- Memory footprint in the inner loop A(1..t, i), B(1..t, i)
- Using blocking, one can tune the performance for the memory hierarchy:
- Innermost loop fits in register; second innermost loop fits in L2 cache, …

- Method 4
for (j=1; j<=N; j+=t)

for(k=1; k<=N; k+=t)

for(I=1; i<=N; i+=t)

for (ii=I; ii<=min(I+t-1, N); ii++)

for (jj = j; jj<=min(j+t-1,N);jj++) {

t = c(ii, jj);

for(kk=k; kk <=min(k+t-1, N); kk++)

t = t + A(kk, ii)*B(kk, jj)

c(ii, jj) = t

}

- Loop unrolling (method 5)
for (j=1; j<=N; j+=t)

for(k=1; k<=N; k+=t)

for(I=1; i<=N; i+=t)

for (ii=I; ii<=min(I+t-1, N); ii++)

for (jj = j; jj<=min(j+t-1,N);jj++) {

t = c(ii, jj);
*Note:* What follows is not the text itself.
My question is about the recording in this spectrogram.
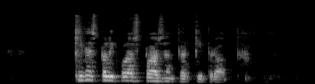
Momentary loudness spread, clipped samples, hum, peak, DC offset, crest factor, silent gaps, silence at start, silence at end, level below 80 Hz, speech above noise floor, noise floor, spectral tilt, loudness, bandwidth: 13 LU; under 0.1%; none; -8 dBFS; under 0.1%; 20 dB; none; 0.75 s; 0.65 s; -80 dBFS; 53 dB; -78 dBFS; -5.5 dB/octave; -25 LUFS; 11.5 kHz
t = t + A(kk, ii) * B(kk, jj);

t = t + A(kk+1, ii) * B(kk+1, jj);

……

t = t + A(kk+15, ii) * B(kk + 15, jj);

c(ii, jj) = t
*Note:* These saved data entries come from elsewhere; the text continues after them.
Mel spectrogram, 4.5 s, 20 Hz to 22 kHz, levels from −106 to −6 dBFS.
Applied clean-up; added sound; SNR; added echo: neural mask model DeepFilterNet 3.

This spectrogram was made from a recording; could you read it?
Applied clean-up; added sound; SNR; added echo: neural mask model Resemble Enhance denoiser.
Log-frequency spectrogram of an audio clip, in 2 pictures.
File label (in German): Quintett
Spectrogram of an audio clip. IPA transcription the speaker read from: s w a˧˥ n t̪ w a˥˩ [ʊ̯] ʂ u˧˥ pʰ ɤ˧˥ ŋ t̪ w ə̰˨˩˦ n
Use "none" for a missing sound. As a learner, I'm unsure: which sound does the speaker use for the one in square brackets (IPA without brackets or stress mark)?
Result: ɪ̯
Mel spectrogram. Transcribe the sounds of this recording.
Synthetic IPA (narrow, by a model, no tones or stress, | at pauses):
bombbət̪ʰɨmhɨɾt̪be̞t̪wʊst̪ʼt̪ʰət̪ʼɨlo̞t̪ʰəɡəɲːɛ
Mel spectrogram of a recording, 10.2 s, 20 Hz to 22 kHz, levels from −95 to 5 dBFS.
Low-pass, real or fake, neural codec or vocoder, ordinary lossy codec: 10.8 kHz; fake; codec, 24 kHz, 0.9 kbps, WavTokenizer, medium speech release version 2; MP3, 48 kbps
}

This assumes the loop can be nicely unrolled, you need to take care of the boundary condition.

- Instruction scheduling (method 6)
- ‘+’ would have to wait on the results of ‘*’ in a typical processor.
- ‘*’ is often deeply pipelined: feed the pipeline with many ‘*’ operation.
for (j=1; j<=N; j+=t)
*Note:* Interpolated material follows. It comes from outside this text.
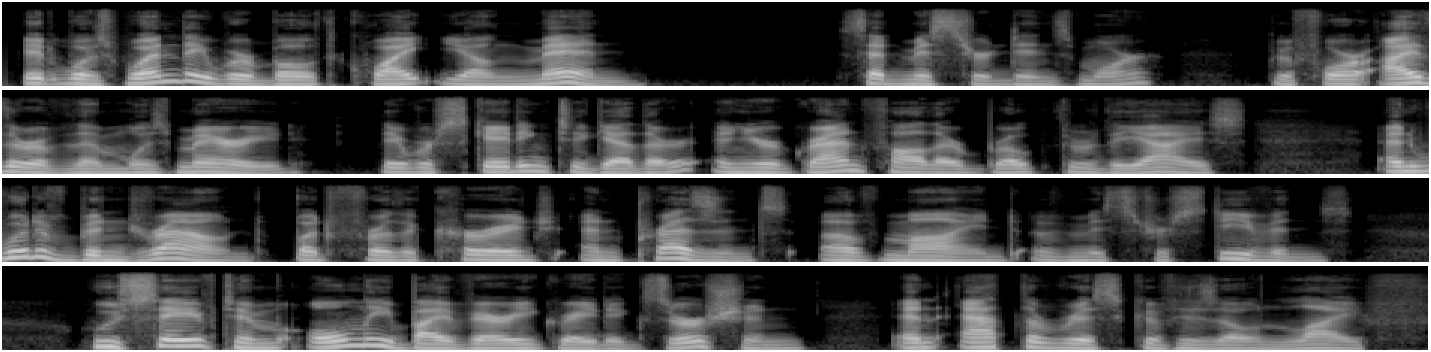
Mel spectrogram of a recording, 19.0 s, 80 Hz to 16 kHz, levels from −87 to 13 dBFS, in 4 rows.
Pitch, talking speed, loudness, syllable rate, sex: 155 Hz, 190 wpm, -21 LUFS, 5.5 syllables/s, female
for(k=1; k<=N; k+=t)

for(I=1; i<=N; i+=t)

for (ii=I; ii<=min(I+t-1, N); ii++)

for (jj = j; jj<=min(j+t-1,N);jj++) {

t0 = A(kk, ii) * B(kk, jj);

t1 = A(kk+1, ii) * B(kk+1, jj);

……

t15 = A(kk+15, ii) * B(kk + 15, jj);

c(ii, jj) = c(ii, jj) + t0 + t1 + … + t15;

}

- Further locality improve: block order storage of A, B, and C. (method 7)
for (j=1; j<=N; j+=t)

for(k=1; k<=N; k+=t)

for(I=1; i<=N; i+=t)

for (ii=I; ii<=min(I+t-1, N); ii++)

for (jj = j; jj<=min(j+t-1,N);jj++) {

t0 = A(kk, ii) * B(kk, jj);

t1 = A(kk+1, ii) * B(kk+1, jj);

……

t15 = A(kk+15, ii) * B(kk + 15, jj);

c(ii, jj) = c(ii, jj) + t0 + t1 + … + t15;

}

See the ATLAS paper for the complete story:

C. Whaley, et. al, "Automated Empirical Optimization of Software and the ATLAS Project," Parallel Computing, 27(1-2):3-35, 2001.

- Dependence and parallelization
- What can a loop be parallelized?
- Loop transformations
- What do they do?
- When is a loop transformation valid?
- Examples of loop transformations.